Reproduce exactly, and only, the lines of the material below running from the line bearing "The attached spectrogram" through the line bearing "What was said in". Leave any pictures out.

* [DATASET RECORDS]:
+ + + + +

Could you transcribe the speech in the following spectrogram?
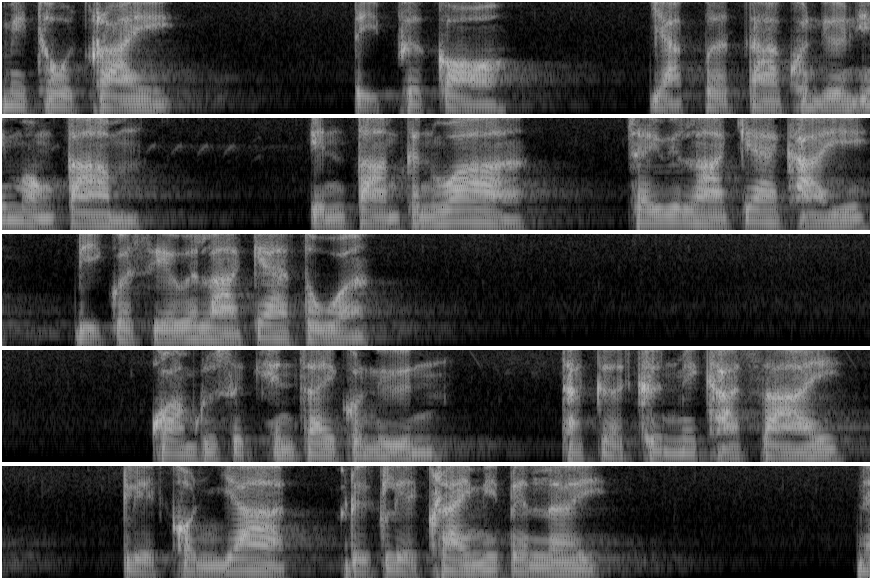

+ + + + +

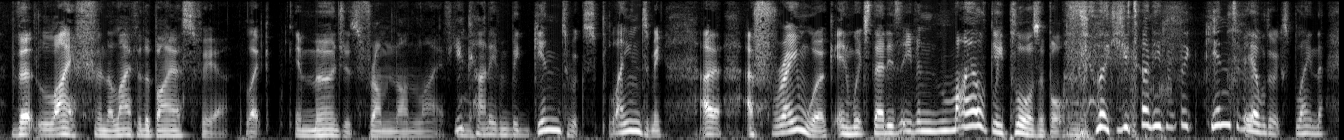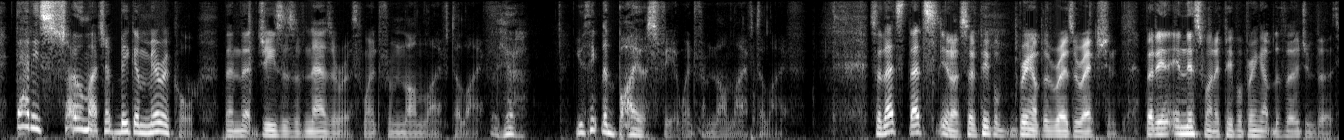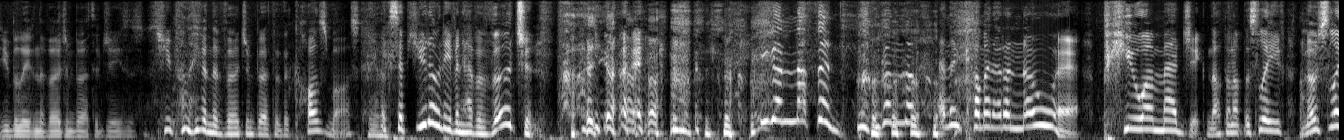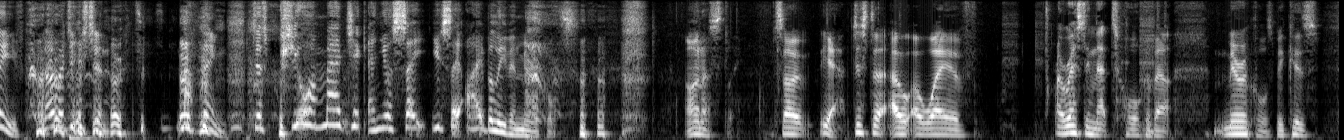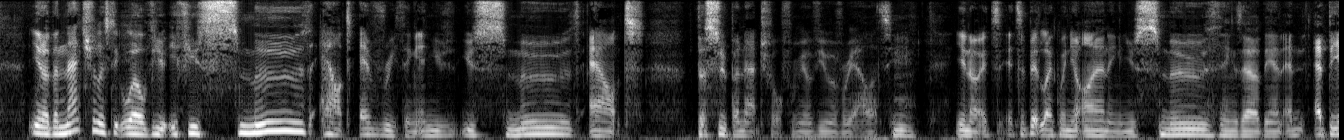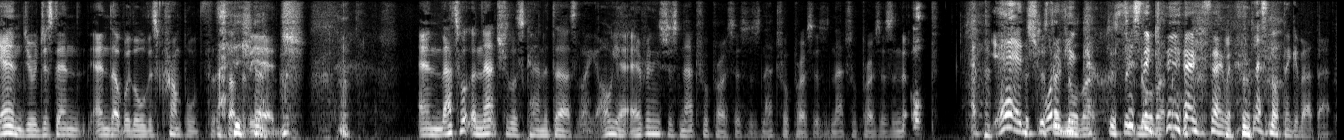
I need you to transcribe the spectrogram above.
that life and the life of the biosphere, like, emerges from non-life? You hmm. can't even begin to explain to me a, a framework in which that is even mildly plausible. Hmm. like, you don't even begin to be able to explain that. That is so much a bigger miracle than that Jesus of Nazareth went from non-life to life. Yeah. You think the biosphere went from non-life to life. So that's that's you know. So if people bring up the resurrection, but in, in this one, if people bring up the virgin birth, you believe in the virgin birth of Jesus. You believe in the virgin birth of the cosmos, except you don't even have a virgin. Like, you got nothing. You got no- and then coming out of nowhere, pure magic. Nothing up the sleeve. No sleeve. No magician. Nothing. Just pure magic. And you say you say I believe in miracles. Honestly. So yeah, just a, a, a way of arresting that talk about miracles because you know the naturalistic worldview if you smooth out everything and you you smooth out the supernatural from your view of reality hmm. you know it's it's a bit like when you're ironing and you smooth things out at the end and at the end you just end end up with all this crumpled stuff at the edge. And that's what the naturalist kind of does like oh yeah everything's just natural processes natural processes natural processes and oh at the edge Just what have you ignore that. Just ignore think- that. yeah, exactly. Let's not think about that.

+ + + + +

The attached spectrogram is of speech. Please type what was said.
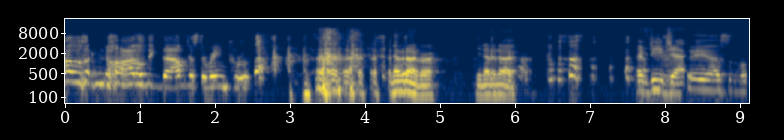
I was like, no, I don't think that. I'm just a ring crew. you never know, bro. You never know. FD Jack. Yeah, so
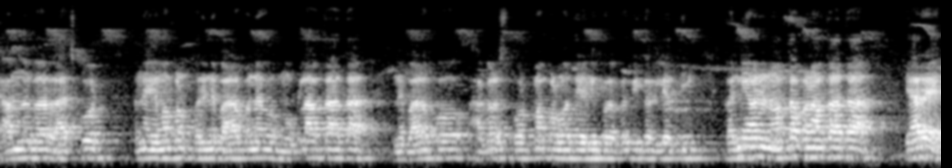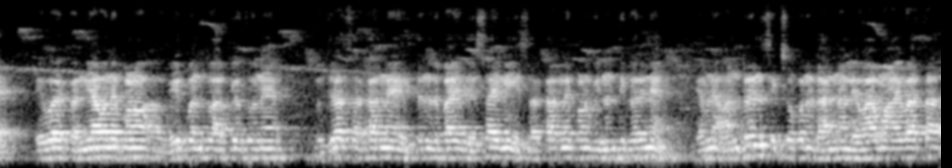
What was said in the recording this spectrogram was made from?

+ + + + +

* [WRITTEN ANSWER]:
The attached spectrogram is of speech. Please type what was said.
I was like, no, I don't think that. I'm just a ring crew. you never know, bro. You never know. FD Jack. Yeah, so
What was said in the recording this spectrogram was made from?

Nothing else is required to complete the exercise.